Welcome to Japan Centre’s Sake Series. Whether you’re a sake connoisseur or a complete beginner, let the Japan Centre be your guide to the rich world of sake. Part 4: Sake, Shochu or Umeshu? will give you an insight into some of Japan’s other delicious alcoholic drinks, and show you how to get creative with cocktails.
With party season fast approaching, there’s no better time to think about getting creative with cocktails and trying out something new for 2021. Part 2: Choosing Your Sake gives you an insight into the different sake classifications for all budgets, from standard Futsushu sake through to premium Junmai. But if you want to try something a little different, with a fruity zing or a bit of a fizz, then here’s a recap of Japan Centre Sake Sommelier Sachiko Koyama’s top recommendations:
Sparkling, Cloudy, or Fruity?
- Sparkling: Fizzy and bubbly, the sake alternative to champagne.
- Recommendations: Gekkeikan Utakata / Masumi Sparkling
- Nigori: Cloudy sake which has been coarsely filtered. This sake should always be served chilled.
- Recommendations: Shotoku Yuzu Nigori / Gekkeikan Nigori
- Umeshu: Made by steeping Japanese ume plums in sake alcohol and sugar until the flavour of the plum has infused into the alcohol.
- Recommendations: Gekkeikan Kanjuku Umeshu / Nihonsakari Sake-Blended Umeshu
- Yuzushu: Sweet and crisp sake with delicious notes of yuzu, a popular Japanese citrus fruit.
- Recommendations: Hana No Mai Sparkling Yuzu / Nihon Sakari Yuzu
Sake or Shochu?
If you want to further tantalise your tastebuds, then why not give shochu a try? Shochu is another popular and versatile drink from Japan, with an alcohol level usually between 25-45%. Sake is a fermented alcohol made with rice whilst shochu is a distilled beverage which can be made from rice or a variety of other ingredients such as sweet potato, barley, or buckwheat. Each of these different ingredients gives shochu a unique flavour, much like the varying tastes of scotch whiskey.
Shochu originated in Kyoto and its popularity is highest in southern Japan where the weather is warmer. Sake brewing is more suited to cool temperatures, but shochu can be distilled in warmer climates.
Premium shochu is often served with lots of ice or hot water in winter. Non-premium shochu is a great base for fruity cocktails as it has a high alcohol content, and can be mixed with different ingredients to compliment its earthy taste.
Sake, Shochu and Umeshu Cocktail Ideas
Muddled with lime, sugar and ice, our Shochu Caipirinha gives Brazil’s national cocktail a Japanese twist.
Strawberry Sake Cocktail
This tempting cocktail combines the sweetness of strawberries, the acidity of yuzu juice, and the unique fragrant fruitiness of sake.

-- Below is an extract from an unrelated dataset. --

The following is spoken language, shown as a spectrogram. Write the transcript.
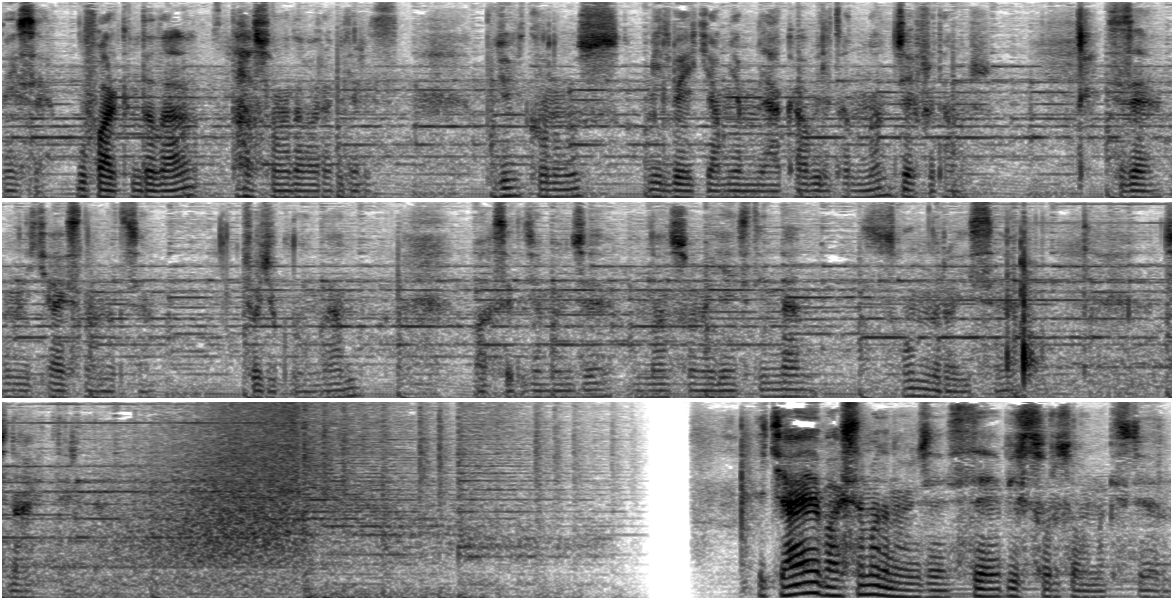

Umeshu and Gin Cocktail
The perfect blend of rich, sweet umeshu and aromatically tart gin, this cocktail is for anyone who enjoys sweeter gins or who wishes to balance out the sweeter flavours of umeshu plum wine.

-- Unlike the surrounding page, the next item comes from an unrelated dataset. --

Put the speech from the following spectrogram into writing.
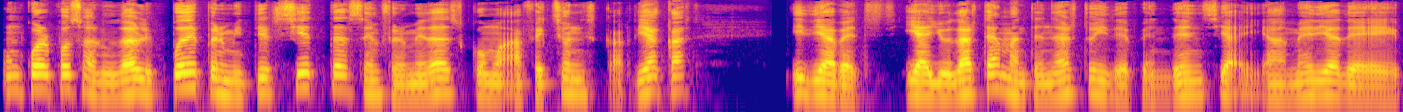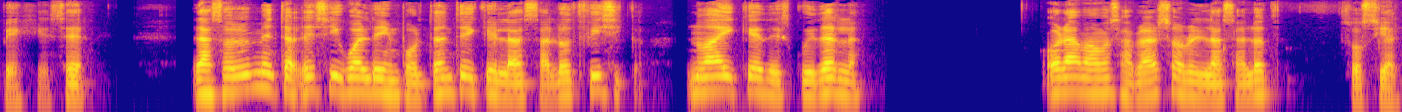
Un cuerpo saludable puede permitir ciertas enfermedades como afecciones cardíacas, y diabetes y ayudarte a mantener tu independencia a medida de envejecer. La salud mental es igual de importante que la salud física, no hay que descuidarla. Ahora vamos a hablar sobre la salud social.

Want to Find Out More About Sake?
If you’ve missed the other blog posts in our Japan Centre Sake Series, check out Part 1: What is Sake and How is it Made? for a brief history of sake and an overview of how it’s made.
Part 2: Choosing Your Sake is helpful for those of you who need to navigate your way through the different styles and grades available.
Part 3: Enjoying Sake With Food focuses on how to serve and enjoy your chosen sake and introduces you to some delicious food pairings. All blog posts have been written with expert insight from Japan Centre Sake Sommelier Sachiko Koyama.
Japan Centre have directly imported some of the best sake from the finest breweries in Japan and our in-house sommelier team at Japan Centre Leicester Square will be more than happy to help you select a sake to suit you if you are shopping in-store.
Enjoy all this and more by shopping in-store at Japan Centre Leicester Square, Westfield London and Westfield Stratford City. Alternatively you can get fresh produce delivered straight to your door by shopping online at the Japan Centre website.